= Beginning of Section =
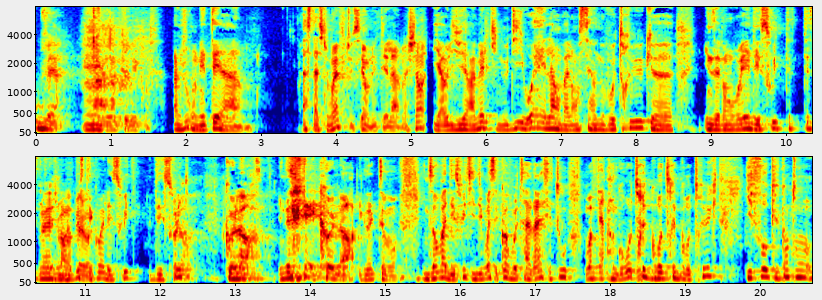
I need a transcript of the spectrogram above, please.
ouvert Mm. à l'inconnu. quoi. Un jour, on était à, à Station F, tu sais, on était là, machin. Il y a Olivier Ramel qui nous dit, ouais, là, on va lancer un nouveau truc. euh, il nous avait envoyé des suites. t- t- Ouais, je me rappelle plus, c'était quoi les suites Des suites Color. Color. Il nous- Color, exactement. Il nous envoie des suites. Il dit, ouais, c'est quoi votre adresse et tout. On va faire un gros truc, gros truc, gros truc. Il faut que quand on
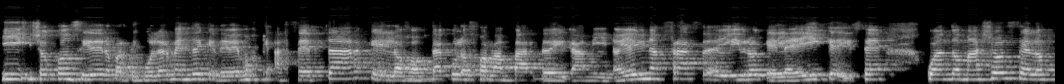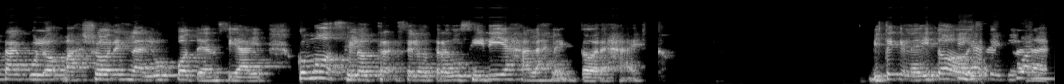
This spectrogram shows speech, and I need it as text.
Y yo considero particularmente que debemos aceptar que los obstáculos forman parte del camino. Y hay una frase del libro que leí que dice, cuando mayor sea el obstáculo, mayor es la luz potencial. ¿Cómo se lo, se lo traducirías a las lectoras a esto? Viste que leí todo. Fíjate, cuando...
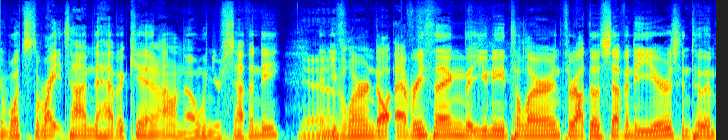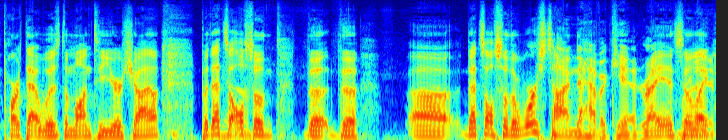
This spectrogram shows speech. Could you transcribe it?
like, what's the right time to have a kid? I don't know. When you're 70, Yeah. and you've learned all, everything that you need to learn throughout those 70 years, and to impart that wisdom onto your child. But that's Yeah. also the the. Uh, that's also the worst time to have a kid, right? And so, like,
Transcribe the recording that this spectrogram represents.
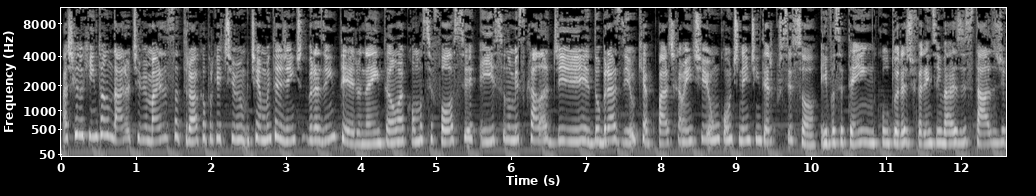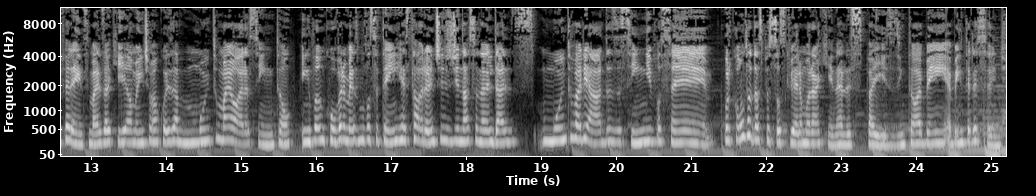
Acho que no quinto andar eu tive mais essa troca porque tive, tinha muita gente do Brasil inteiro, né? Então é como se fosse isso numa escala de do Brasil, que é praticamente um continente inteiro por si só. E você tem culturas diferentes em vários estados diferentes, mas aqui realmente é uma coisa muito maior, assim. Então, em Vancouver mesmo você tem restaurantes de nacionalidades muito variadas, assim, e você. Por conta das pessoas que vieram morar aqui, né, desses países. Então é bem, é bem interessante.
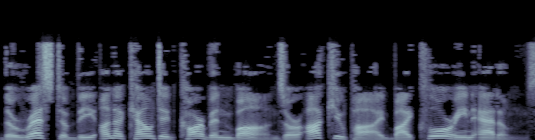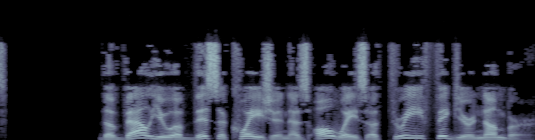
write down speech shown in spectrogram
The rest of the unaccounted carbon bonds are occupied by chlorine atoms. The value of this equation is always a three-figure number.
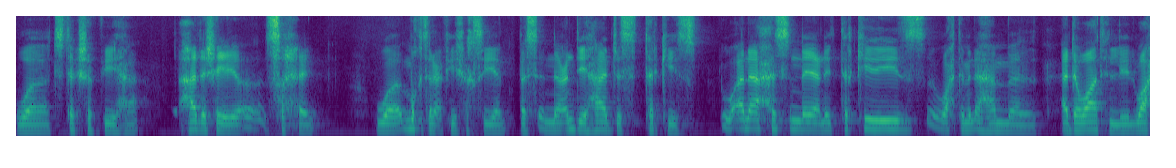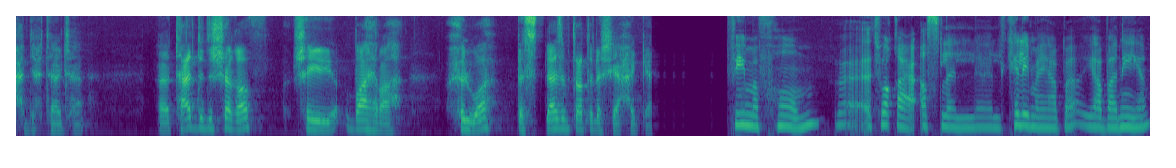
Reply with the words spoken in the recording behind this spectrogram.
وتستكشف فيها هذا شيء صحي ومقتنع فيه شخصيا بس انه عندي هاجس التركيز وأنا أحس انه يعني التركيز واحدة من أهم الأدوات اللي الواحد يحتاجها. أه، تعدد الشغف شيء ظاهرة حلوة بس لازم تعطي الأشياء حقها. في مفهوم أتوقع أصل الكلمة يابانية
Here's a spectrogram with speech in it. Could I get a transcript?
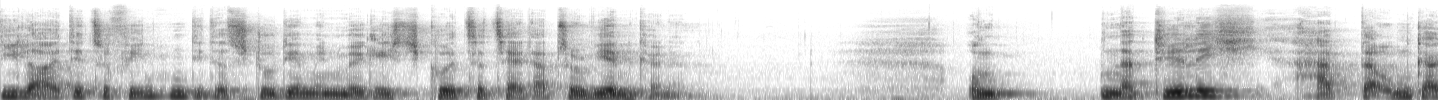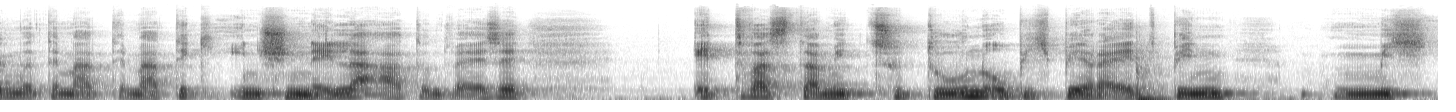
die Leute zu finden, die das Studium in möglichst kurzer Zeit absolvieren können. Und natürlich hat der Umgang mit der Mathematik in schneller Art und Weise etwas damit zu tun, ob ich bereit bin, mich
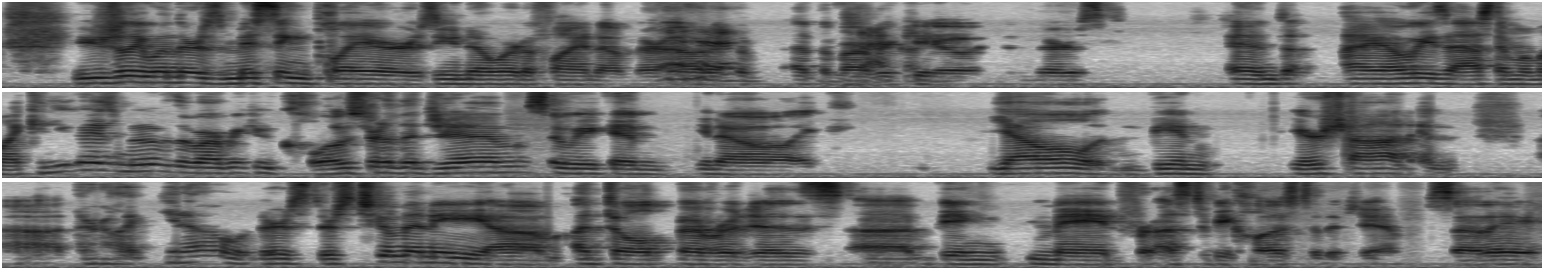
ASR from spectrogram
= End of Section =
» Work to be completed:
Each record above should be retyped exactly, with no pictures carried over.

» Reply:
I need a transcript of the spectrogram above, please.
ouvert Mm. à l'inconnu. quoi. Un jour, on était à, à Station F, tu sais, on était là, machin. Il y a Olivier Ramel qui nous dit, ouais, là, on va lancer un nouveau truc. euh, il nous avait envoyé des suites. t- t- Ouais, je me rappelle plus, c'était quoi les suites Des suites Color. Color. Il nous- Color, exactement. Il nous envoie des suites. Il dit, ouais, c'est quoi votre adresse et tout. On va faire un gros truc, gros truc, gros truc. Il faut que quand on
This spectrogram shows speech, and I need it as text.
Y yo considero particularmente que debemos aceptar que los obstáculos forman parte del camino. Y hay una frase del libro que leí que dice, cuando mayor sea el obstáculo, mayor es la luz potencial. ¿Cómo se lo, se lo traducirías a las lectoras a esto? Viste que leí todo. Fíjate, cuando...
This spectrogram shows speech. Could you transcribe it?
like, what's the right time to have a kid? I don't know. When you're 70, Yeah. and you've learned all, everything that you need to learn throughout those 70 years, and to impart that wisdom onto your child. But that's Yeah. also the the. Uh, that's also the worst time to have a kid, right? And so, like,
Transcribe the recording that this spectrogram represents.
Acho que no quinto andar eu tive mais essa troca porque tive, tinha muita gente do Brasil inteiro, né? Então é como se fosse isso numa escala de do Brasil, que é praticamente um continente inteiro por si só. E você tem culturas diferentes em vários estados diferentes, mas aqui realmente é uma coisa muito maior, assim. Então, em Vancouver mesmo você tem restaurantes de nacionalidades muito variadas, assim, e você. Por conta das pessoas que vieram morar aqui, né, desses países. Então é bem, é bem interessante.
write down speech shown in spectrogram
The rest of the unaccounted carbon bonds are occupied by chlorine atoms. The value of this equation is always a three-figure number.
Reply with the words spoken in the recording behind this spectrogram.
وتستكشف فيها هذا شيء صحي ومقتنع فيه شخصيا بس انه عندي هاجس التركيز وأنا أحس انه يعني التركيز واحدة من أهم الأدوات اللي الواحد يحتاجها. أه، تعدد الشغف شيء ظاهرة حلوة بس لازم تعطي الأشياء حقها. في مفهوم أتوقع أصل الكلمة يابانية
Here's a spectrogram with speech in it. Could I get a transcript?
die Leute zu finden, die das Studium in möglichst kurzer Zeit absolvieren können. Und natürlich hat der Umgang mit der Mathematik in schneller Art und Weise etwas damit zu tun, ob ich bereit bin, mich
ASR from spectrogram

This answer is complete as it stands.